*** DATASET CONTENT

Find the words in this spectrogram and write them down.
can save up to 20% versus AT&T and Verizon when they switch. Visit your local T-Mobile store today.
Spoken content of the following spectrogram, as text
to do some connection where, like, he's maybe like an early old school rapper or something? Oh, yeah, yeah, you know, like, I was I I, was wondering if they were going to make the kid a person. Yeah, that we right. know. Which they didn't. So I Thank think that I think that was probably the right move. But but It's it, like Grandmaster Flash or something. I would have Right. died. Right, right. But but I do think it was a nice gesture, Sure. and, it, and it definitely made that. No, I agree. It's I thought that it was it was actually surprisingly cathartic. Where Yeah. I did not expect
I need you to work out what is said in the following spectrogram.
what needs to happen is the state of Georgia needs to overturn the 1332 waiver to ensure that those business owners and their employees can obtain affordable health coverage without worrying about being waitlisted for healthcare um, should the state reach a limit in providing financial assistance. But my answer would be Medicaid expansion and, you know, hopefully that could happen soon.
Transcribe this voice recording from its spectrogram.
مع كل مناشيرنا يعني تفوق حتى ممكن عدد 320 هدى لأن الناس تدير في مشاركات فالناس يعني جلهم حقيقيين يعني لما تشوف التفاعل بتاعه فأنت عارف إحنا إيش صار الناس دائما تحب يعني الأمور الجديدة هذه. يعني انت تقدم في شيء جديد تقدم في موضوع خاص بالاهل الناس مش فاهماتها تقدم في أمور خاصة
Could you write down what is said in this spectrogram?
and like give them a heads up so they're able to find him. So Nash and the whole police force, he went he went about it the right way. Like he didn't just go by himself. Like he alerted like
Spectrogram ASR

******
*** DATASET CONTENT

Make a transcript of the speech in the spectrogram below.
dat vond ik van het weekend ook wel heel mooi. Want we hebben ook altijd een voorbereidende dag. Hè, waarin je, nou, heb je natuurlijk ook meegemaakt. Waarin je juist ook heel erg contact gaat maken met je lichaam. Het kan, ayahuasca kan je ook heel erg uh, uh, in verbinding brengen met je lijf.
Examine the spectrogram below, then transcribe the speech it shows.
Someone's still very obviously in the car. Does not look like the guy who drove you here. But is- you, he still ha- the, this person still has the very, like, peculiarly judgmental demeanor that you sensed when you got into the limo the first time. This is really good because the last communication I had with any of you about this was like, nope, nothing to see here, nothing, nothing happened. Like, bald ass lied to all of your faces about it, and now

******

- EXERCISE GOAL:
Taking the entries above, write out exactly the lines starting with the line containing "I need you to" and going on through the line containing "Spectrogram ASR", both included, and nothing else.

- RESPONSE BOX:
I need you to work out what is said in the following spectrogram.
what needs to happen is the state of Georgia needs to overturn the 1332 waiver to ensure that those business owners and their employees can obtain affordable health coverage without worrying about being waitlisted for healthcare um, should the state reach a limit in providing financial assistance. But my answer would be Medicaid expansion and, you know, hopefully that could happen soon.
Transcribe this voice recording from its spectrogram.
مع كل مناشيرنا يعني تفوق حتى ممكن عدد 320 هدى لأن الناس تدير في مشاركات فالناس يعني جلهم حقيقيين يعني لما تشوف التفاعل بتاعه فأنت عارف إحنا إيش صار الناس دائما تحب يعني الأمور الجديدة هذه. يعني انت تقدم في شيء جديد تقدم في موضوع خاص بالاهل الناس مش فاهماتها تقدم في أمور خاصة
Could you write down what is said in this spectrogram?
and like give them a heads up so they're able to find him. So Nash and the whole police force, he went he went about it the right way. Like he didn't just go by himself. Like he alerted like
Spectrogram ASR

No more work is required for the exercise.